The overall direction of change in the universe is from less probable (more organized) states to more probable (less organized) states. Life does not “oppose” this but rather makes use of it. The “downhill” movement can be used to raise things “uphill” (just as water flowing downhill through a water wheel can be used to raise a weight). There is, however, always a net loss of organization in the process.
For life on earth, the dissipation of energy from the sun is the downhill movement. Photosynthesis creates “uphill” molecules which in turn can be used in cellular respiration to create additional “uphill” molecules from which, in turn, all of the “uphill” organization of life and culture derive.
All of biological and human organization represents a state of improbability very much less than that of the concentration of energy in the sun, and one which would quickly dissipate if the sun ceased shining (or there was some disturbance in the chain of water wheels which link the sun to biological and cultural organization).
Q: Why doesn’t life and evolution violate the second law of thermodynamics? Don’t living things reverse entropy?
Posted on March 24, 2013 by The Physicist
Physicist: In very short: nope.
The second law of thermodynamics is sometimes (too succinctly) stated as “disorder increases over time”.
Slideshare on the 2nd law of thermodynamics:
That statements seems to hold true, what with all of the mountains wearing down, machines breaking, and the inevitable, crushing march of time. But living things seem to be an exception. Plants can turn dirt (disordered) into more plants (order), and on a larger scale life has evolved from individual cells (fairly ordered) to big complicated critters (very ordered).
However, there are a couple things missing from the statement “disorder increases over time”, such as a solid definition of “disorder” (it’s entropy) and the often-dropped stipulation that the second law of thermodynamics only applies to closed systems.
Organisms, both in the context of growing and reproducing, and in the context of evolution are definitely not closed systems. Doing all of that certainly involves an increase in order, but at the expense of a much greater increase in disorder elsewhere.
Specifically, we eat food which, with all of its carbohydrates and proteins, is fairly ordered, and produce lots of heat, sweat, and… whatnot. Food, and air, and whatnot are what make living things “open systems”.

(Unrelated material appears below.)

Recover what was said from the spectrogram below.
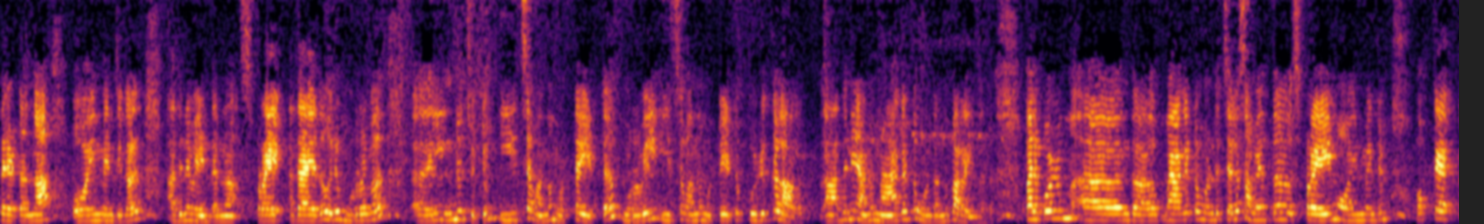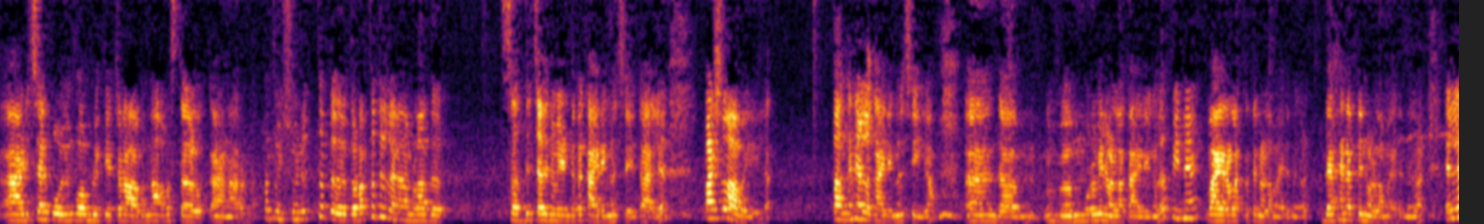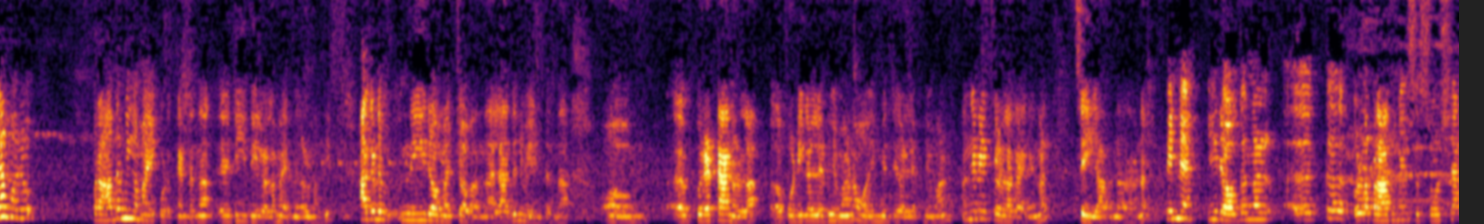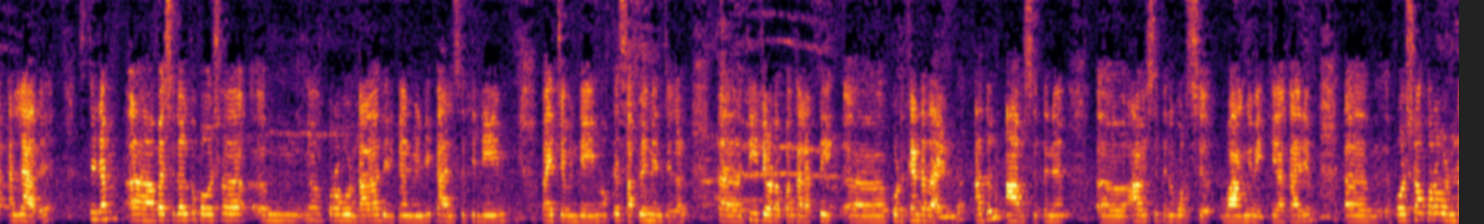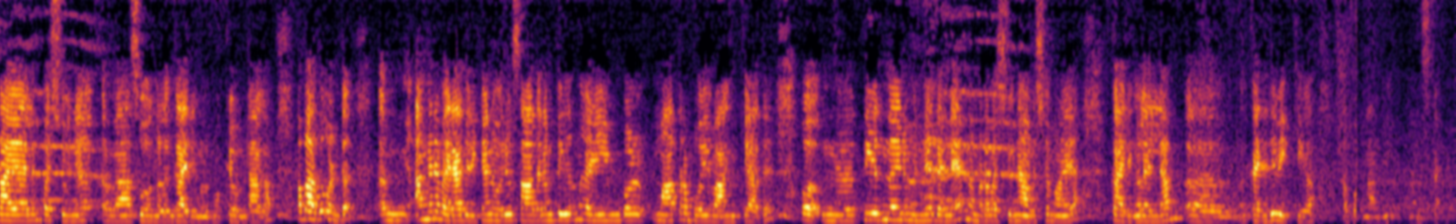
പുരട്ടുന്ന ഓയിൻമെന്റുകൾ അതിന് വേണ്ടുന്ന സ്പ്രേ അതായത് ഒരു മുറിവ് ചുറ്റും ഈച്ച വന്ന് മുട്ടയിട്ട് മുറിവിൽ ഈച്ച വന്ന് മുട്ടയിട്ട് പുഴുക്കളാകും. അതിനെയാണ് മാഗട്ട് കൊണ്ടെന്ന് പറയുന്നത്. പലപ്പോഴും എന്താ മാഗട്ട് കൊണ്ട് ചില സമയത്ത് സ്പ്രേയും ഓയിൻമെന്റും ഒക്കെ അടിച്ചാൽ പോലും കോംപ്ലിക്കേറ്റഡ് ആകുന്ന അവസ്ഥകൾ കാണാറുണ്ട്. അപ്പൊ തു- തുടക്കത്തിൽ തന്നെ നമ്മളത് ശ്രദ്ധിച്ച് അതിന് വേണ്ടുന്ന കാര്യങ്ങൾ ചെയ്താൽ വഷളാവുകയില്ല. അപ്പൊ അങ്ങനെയുള്ള കാര്യങ്ങൾ ചെയ്യാം. എന്താ മുറിവിനുള്ള കാര്യങ്ങൾ പിന്നെ വയറിളക്കത്തിനുള്ള മരുന്നുകൾ ദഹനത്തിനുള്ള മരുന്നുകൾ എല്ലാം ഒരു പ്രാഥമികമായി കൊടുക്കേണ്ട രീതിയിലുള്ള മരുന്നുകൾ മതി. അകിട് നീരോ മറ്റോ വന്നാൽ അതിന് വേണ്ടുന്ന പുരട്ടാനുള്ള പൊടികൾ ലഭ്യമാണ് ഓയിൻമെന്റുകൾ ലഭ്യമാണ് അങ്ങനെയൊക്കെയുള്ള കാര്യങ്ങൾ ചെയ്യാവുന്നതാണ്. പിന്നെ ഈ രോഗങ്ങൾക്ക് ഉള്ള പ്രാഥമിക ശുശ്രൂഷ അല്ലാതെ സ്ഥിരം പശുക്കൾക്ക് പോഷക കുറവ് ഉണ്ടാകാതിരിക്കാൻ വേണ്ടി കാൽസ്യത്തിന്റെയും വൈറ്റമിന്റെയും ഒക്കെ സപ്ലിമെന്റുകൾ ആ, തീറ്റയോടൊപ്പം കലർത്തി കൊടുക്കേണ്ടതായുണ്ട്. അതും ആവശ്യത്തിന് ആവശ്യത്തിന് കുറച്ച് വാങ്ങി വെക്കുക. കാര്യം പോഷകക്കുറവുണ്ടായാലും പശുവിന് അസുഖങ്ങളും കാര്യങ്ങളും ഒക്കെ ഉണ്ടാകാം. അപ്പൊ അതുകൊണ്ട് അങ്ങനെ വരാതിരിക്കാൻ ഒരു സാധനം തീർന്നു കഴിയുമ്പോൾ മാത്രം പോയി വാങ്ങിക്കാതെ തീർന്നതിന് മുന്നേ തന്നെ നമ്മുടെ പശുവിന് ആവശ്യമായ കാര്യങ്ങളെല്ലാം കരുതി വെക്കുക. അപ്പോൾ നന്ദി. നമസ്കാരം.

If a creature could take, say, a kilogram of non-living, highly disordered material and turn it into a kilogram of highly ordered creature, then that would certainly be a big violation of the second law of thermodynamics. However, people (for example) consume along the lines of about 30 to 50 tons of food during the course of a lifetime. Some of that goes into building a fine and foxy body, but most of it goes into powering that body and fighting degradation (blood and skin and really everything wears out and needs to be replaced).
So, about 0.15% (give or take) of that food matter is used to build a body, and 99.85% is used for power and to fight the entropy drop involved in body construction and temporarily holding back the horrifying ravages of time.
When compared to the entropy involved with turning food into the many, many bodies that make up a species, evolution is barely an afterthought. In fact, the entropy (as used/defined in thermodynamics) of most animals (by weight) is all about the same. A person and a mountain lion have about the same entropy as each other, simply because we weight about the same.
The big exception is photosynthesizing plants. They really can turn a kilogram of inert, high-disorder dirt, air, and water into a kilogram of low-disorder plant matter. But, again, they’re working with a bigger system than just the “plant/dirt/air/water system”.